Lucas went for an unscheduled swim while trying to cross 50-metre bay with his snowboard. Xavier had better luck and didn’t get wet. Got some quality shots again – more close-up style this time, from on the slope.
9th December – Sunday
The most perfect day so far. No wind and bluebird. Lucas hurt his wrist hitting a small face in the morning though, and it seems almost impossible to find good snow. Not much has happened since. I just had a beer on the deck. We are planning to go for a little evening session if Christophe, the paraglide pilot, manages to fix the wing he broke earlier today.
10th December – Monday
I just had a shower. It feels amazing to have clean hair again. After last night’s successful session I think I have enough great shots from the trip. It’s hard to find the motivation to go for another mission this morning. I think tomorrow we will go for a little sail in search of humpback whales and some potential waves to surf.
11th December – Tuesday
I am crying like a baby. Cathy, the cook, just cut some onions for the tart we will have for lunch. The food has been amazing on this trip – we’re eating quality meat and fancy soups every day. We also have endless stacks of wine and beer on board.
It is snowing outside. A perfect day to edit and organize the 3000 photos I have taken so far. WOW!!! We just saw a minke whale playing around the boat. Very impressive.
12th December – Wednesday
We are slowly heading north. The journey towards Drake Passage has started, which means we are going home. The plan is to stop in the Shetland Islands for a couple of days, maybe one more day of riding over there, but otherwise I think we have nailed this trip as well as we could.
13th December – Thursday
The sea is flat, no wind at all. I just had my first swim on this trip. I feel great now – blood circulation is fast.

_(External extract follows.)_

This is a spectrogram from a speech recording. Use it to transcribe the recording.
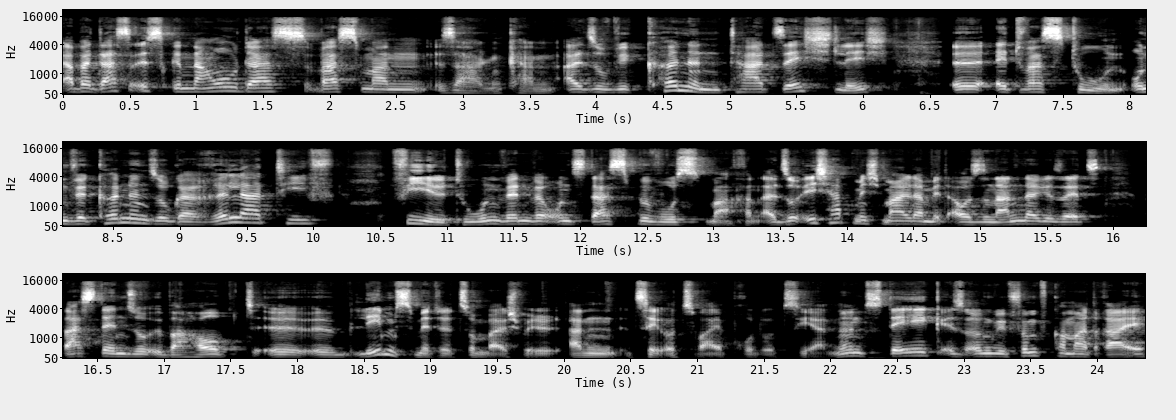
aber das ist genau das, was man sagen kann. Also wir können tatsächlich äh, etwas tun und wir können sogar relativ viel tun, wenn wir uns das bewusst machen. Also ich habe mich mal damit auseinandergesetzt, was denn so überhaupt äh, äh Lebensmittel zum Beispiel an CO2 produzieren. Ne? Ein Steak ist irgendwie 5,3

It seems like everyone is just waiting to get back to the Falklands. After shooting a narrow, steep couloir in shitty snow, it’s clear there’s not much left worth riding. The captain thinks we will start back in two days as the winds are against us at the moment.
In the afternoon we try to find some waves. Our filmer, Guido Perrini, was desperate to jump in the water as he has skied and surfed every continent but Antarctica. Unfortunately the surf wasn’t up – it’s only big enough waves for the penguins, who play in the white water.
14th December – Friday
It’s my son’s ice hockey practice today. I miss doing daily stuff with my family. It sucks that I won’t have time to do any Christmas shopping, since we’ll arrive back in Europe on Christmas Eve. The jet lag will be also be a problem, even though the time difference is only four hours – the sun doesn’t really set in Antarctica so we haven’t been in bed before midnight, which means 4 or 5 am in Europe.
The captain is looking at the options for heading to the Falklands. Looks like we might leave tonight. Super uber stoked.
15th December – Saturday
Drake Passage is flat. Cathy takes the wheel while the captain and first mate take a nap. The swell is still swinging the boat a little bit, which makes reading and editing difficult. Watching movies seems like the best option. If the next four days stay this calm I will consider myself a lucky man.
Antarctica is definitely the most mind-blowing terrain I have ever seen